▶ **Excerpted data**

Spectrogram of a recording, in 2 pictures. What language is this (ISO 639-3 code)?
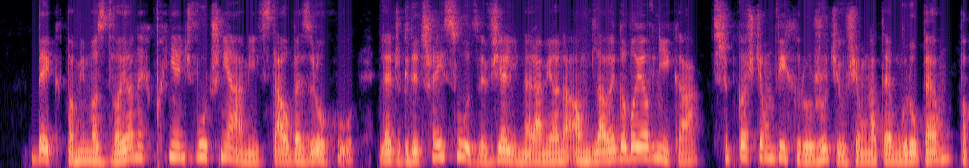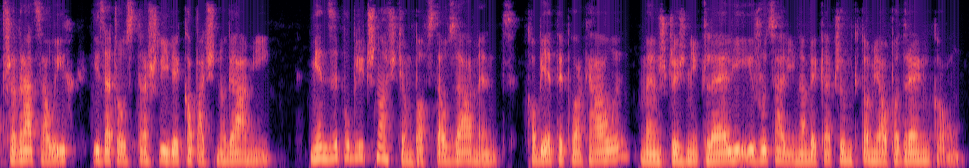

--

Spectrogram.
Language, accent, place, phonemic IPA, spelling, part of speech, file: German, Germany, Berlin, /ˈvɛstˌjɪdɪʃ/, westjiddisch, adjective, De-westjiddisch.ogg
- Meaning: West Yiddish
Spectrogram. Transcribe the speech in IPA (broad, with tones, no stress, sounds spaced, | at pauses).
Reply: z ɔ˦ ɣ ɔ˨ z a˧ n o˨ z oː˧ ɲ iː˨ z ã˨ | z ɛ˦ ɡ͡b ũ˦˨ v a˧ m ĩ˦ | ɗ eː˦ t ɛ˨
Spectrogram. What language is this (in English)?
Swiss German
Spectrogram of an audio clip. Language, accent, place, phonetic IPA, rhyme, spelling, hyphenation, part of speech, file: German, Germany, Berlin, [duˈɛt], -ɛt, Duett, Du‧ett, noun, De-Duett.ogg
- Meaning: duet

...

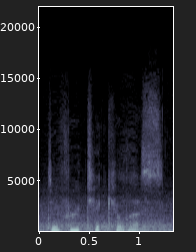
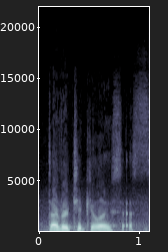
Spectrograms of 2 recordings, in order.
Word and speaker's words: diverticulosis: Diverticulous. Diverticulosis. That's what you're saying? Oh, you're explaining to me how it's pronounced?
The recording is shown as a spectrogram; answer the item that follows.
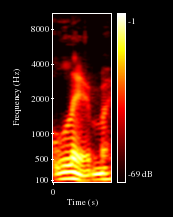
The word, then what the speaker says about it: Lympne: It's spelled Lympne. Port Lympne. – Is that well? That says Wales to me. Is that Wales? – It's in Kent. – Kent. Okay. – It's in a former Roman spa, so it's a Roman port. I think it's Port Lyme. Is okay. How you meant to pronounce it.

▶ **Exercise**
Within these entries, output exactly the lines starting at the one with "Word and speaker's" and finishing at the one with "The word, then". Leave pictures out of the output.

▶ **Reply to the task**
Word and speaker's words: diverticulosis: Diverticulous. Diverticulosis. That's what you're saying? Oh, you're explaining to me how it's pronounced?
The recording is shown as a spectrogram; answer the item that follows.
The word, then what the speaker says about it: Lympne: It's spelled Lympne. Port Lympne. – Is that well? That says Wales to me. Is that Wales? – It's in Kent. – Kent. Okay. – It's in a former Roman spa, so it's a Roman port. I think it's Port Lyme. Is okay. How you meant to pronounce it.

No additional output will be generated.